___ MATERIAL FOR THE TASK
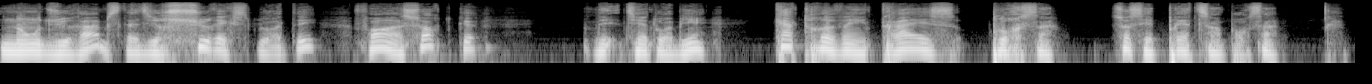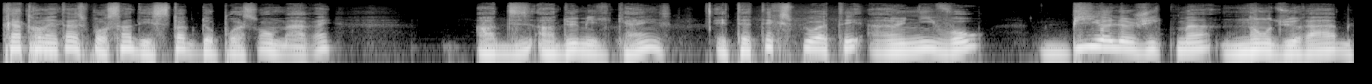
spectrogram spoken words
non durables, c'est-à-dire surexploitées, font en sorte que, tiens-toi bien, 93% Ça, c'est près de 100% 93% des stocks de poissons marins en, en 2015 étaient exploités à un niveau biologiquement non durable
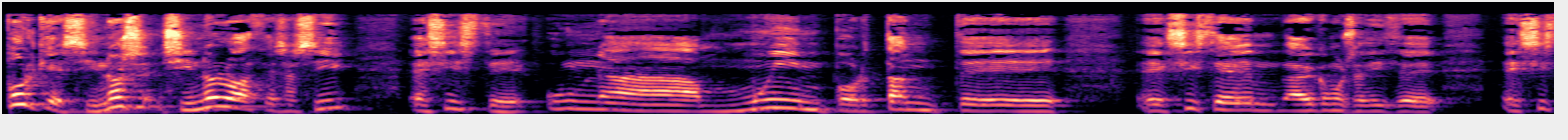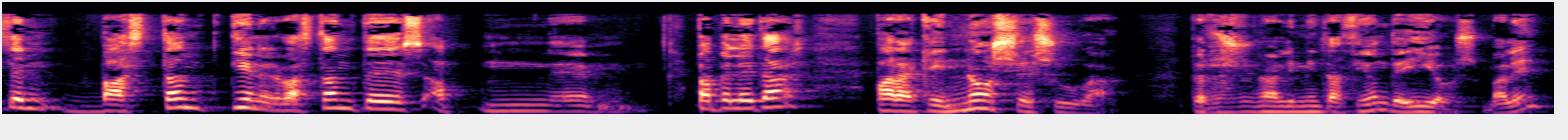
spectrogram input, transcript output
Porque si no, si no lo haces así, existe una muy importante existe, a ver cómo se dice, existen bastante, tienes bastantes mm, em, papeletas para que no se suba. Pero eso es una limitación de iOS, ¿vale?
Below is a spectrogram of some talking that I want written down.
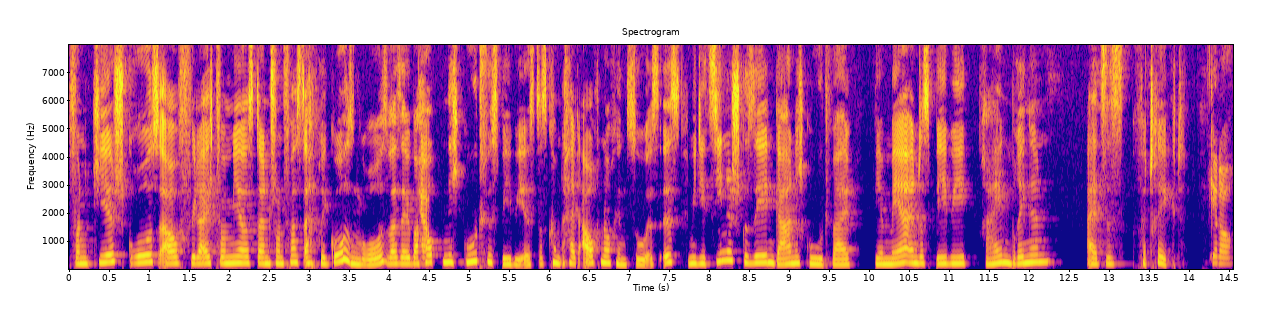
von Kirschgroß auf vielleicht von mir aus dann schon fast Aprikosengroß, was ja überhaupt ja. nicht gut fürs Baby ist. Das kommt halt auch noch hinzu. Es ist medizinisch gesehen gar nicht gut, weil wir mehr in das Baby reinbringen, als es verträgt. Genau.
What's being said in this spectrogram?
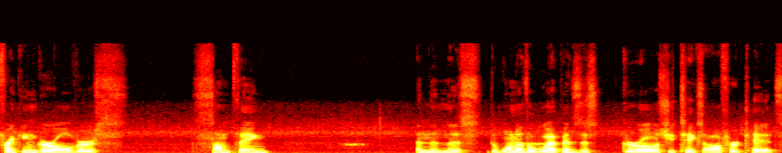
Franken Girl versus something. And then this, the one of the weapons, this girl, she takes off her tits,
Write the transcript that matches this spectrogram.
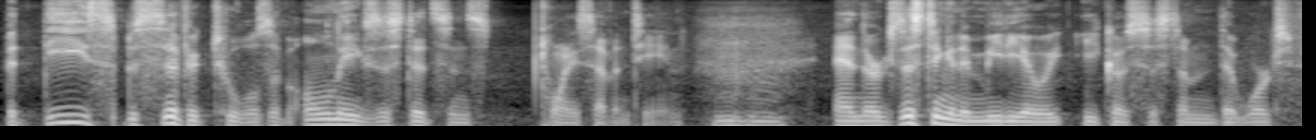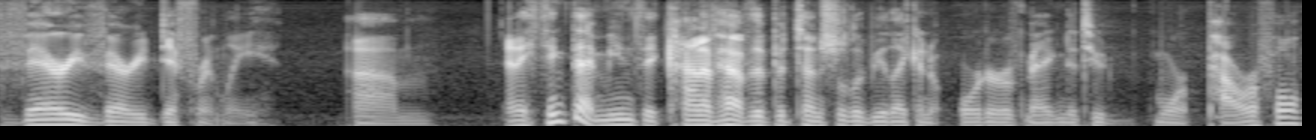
But these specific tools have only existed since 2017. And they're existing in a media ecosystem that works very, very differently. Um, and I think that means they kind of have the potential to be like an order of magnitude more powerful.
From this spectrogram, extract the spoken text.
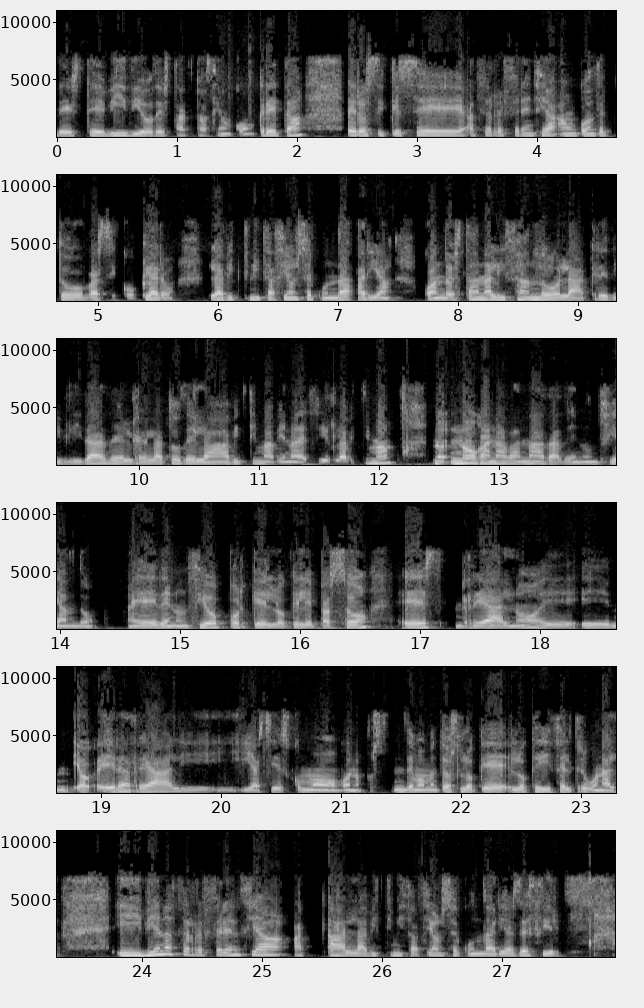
este vídeo, de esta actuación concreta, pero sí que se hace referencia a un concepto básico, claro, la victimización secundaria. Cuando está analizando la credibilidad del relato de la víctima, viene a decir, la víctima no, no ganaba nada denunciando eh, denunció porque lo que le pasó es real, ¿no? Eh, eh, era real y, y, así es como, bueno, pues de momento es lo que, lo que dice el tribunal. Y viene a hacer referencia a, a, la victimización secundaria, es decir,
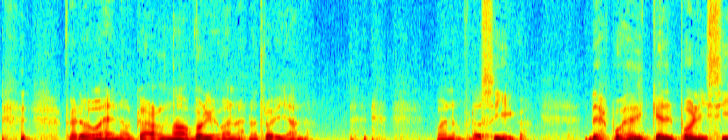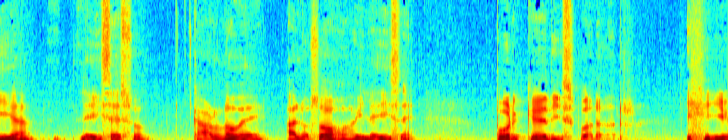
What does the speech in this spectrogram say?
Pero bueno, Carl no, porque bueno, es nuestro villano. bueno, prosigo. Después de que el policía le dice eso, Carl lo ve a los ojos y le dice, ¿por qué disparar? Y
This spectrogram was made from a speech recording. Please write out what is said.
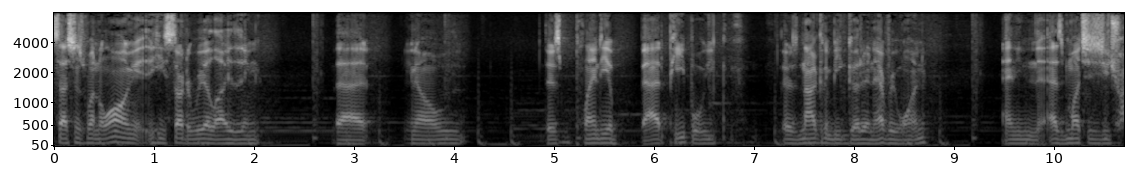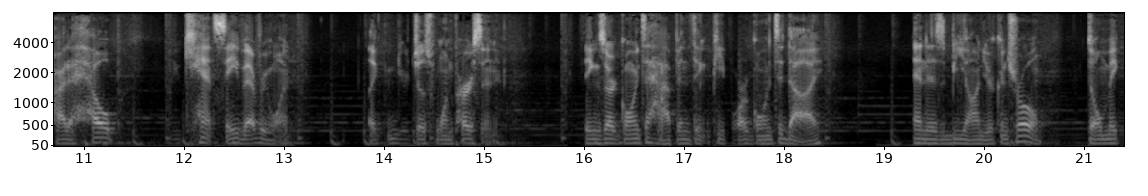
sessions went along, he started realizing that you know there's plenty of bad people. There's not going to be good in everyone, and as much as you try to help, you can't save everyone. Like you're just one person. Things are going to happen. Think people are going to die, and is beyond your control. Don't make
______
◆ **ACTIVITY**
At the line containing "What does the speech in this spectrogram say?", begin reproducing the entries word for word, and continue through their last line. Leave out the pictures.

◆ **SOLUTION FOR THIS PROBLEM**
What does the speech in this spectrogram say?
Pero bueno, Carl no, porque bueno, es nuestro villano. bueno, prosigo. Después de que el policía le dice eso, Carl lo ve a los ojos y le dice, ¿por qué disparar? Y
This spectrogram was made from a speech recording. Please write out what is said.
sessions went along, he started realizing that you know there's plenty of bad people. There's not going to be good in everyone, and as much as you try to help, you can't save everyone. Like you're just one person. Things are going to happen. Think people are going to die, and is beyond your control. Don't make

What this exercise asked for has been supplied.